Print the entries below word for word; the pictures stay out of your copy.

- - -

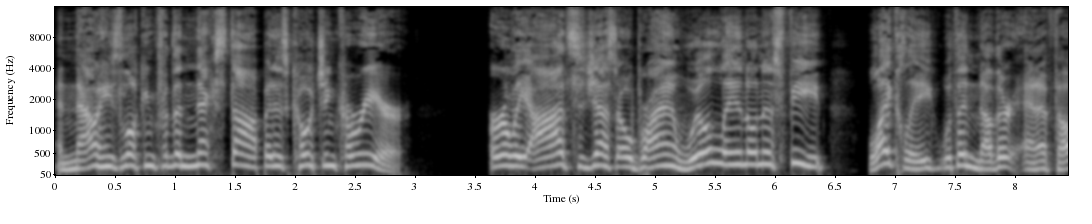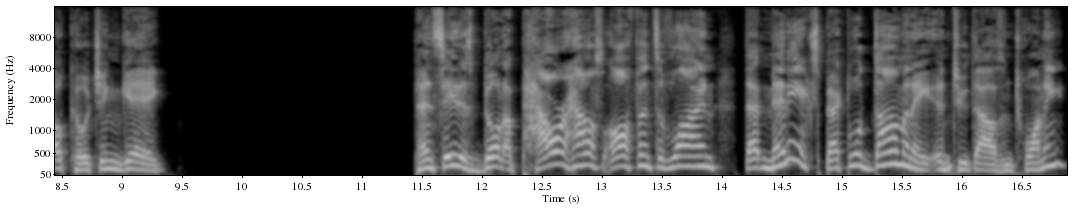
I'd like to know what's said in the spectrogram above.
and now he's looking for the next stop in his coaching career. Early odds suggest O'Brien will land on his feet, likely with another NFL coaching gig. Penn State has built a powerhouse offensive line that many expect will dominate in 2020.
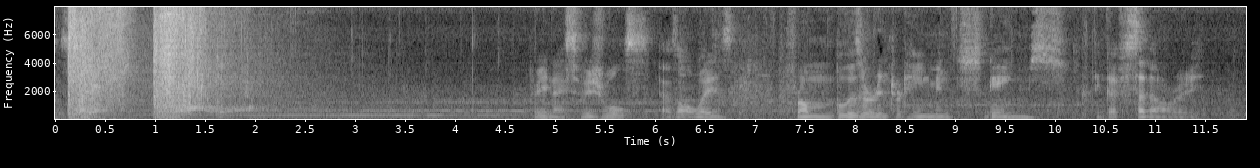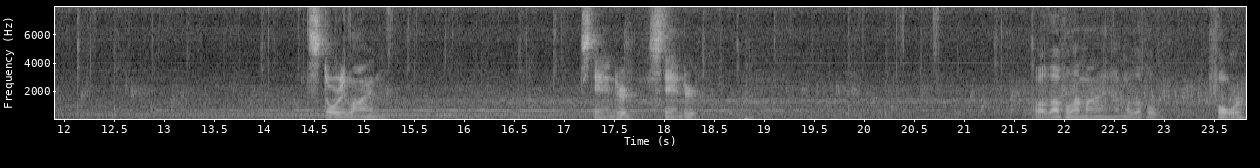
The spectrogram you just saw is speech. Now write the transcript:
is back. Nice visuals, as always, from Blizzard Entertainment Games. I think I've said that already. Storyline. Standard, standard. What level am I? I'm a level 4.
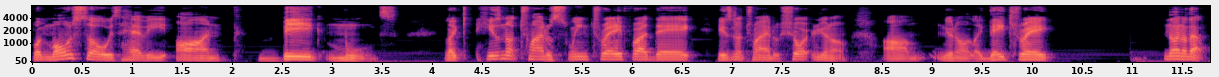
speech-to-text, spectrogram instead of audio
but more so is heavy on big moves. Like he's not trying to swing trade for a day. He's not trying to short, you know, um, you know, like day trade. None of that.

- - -

The answer
I'd like to know what's said in the spectrogram above.
and now he's looking for the next stop in his coaching career. Early odds suggest O'Brien will land on his feet, likely with another NFL coaching gig. Penn State has built a powerhouse offensive line that many expect will dominate in 2020.
The spectrogram you just saw is speech. Now write the transcript:
is back. Nice visuals, as always, from Blizzard Entertainment Games. I think I've said that already. Storyline. Standard, standard. What level am I? I'm a level 4.
speech-to-text, spectrogram instead of audio
but more so is heavy on big moves. Like he's not trying to swing trade for a day. He's not trying to short, you know, um, you know, like day trade. None of that.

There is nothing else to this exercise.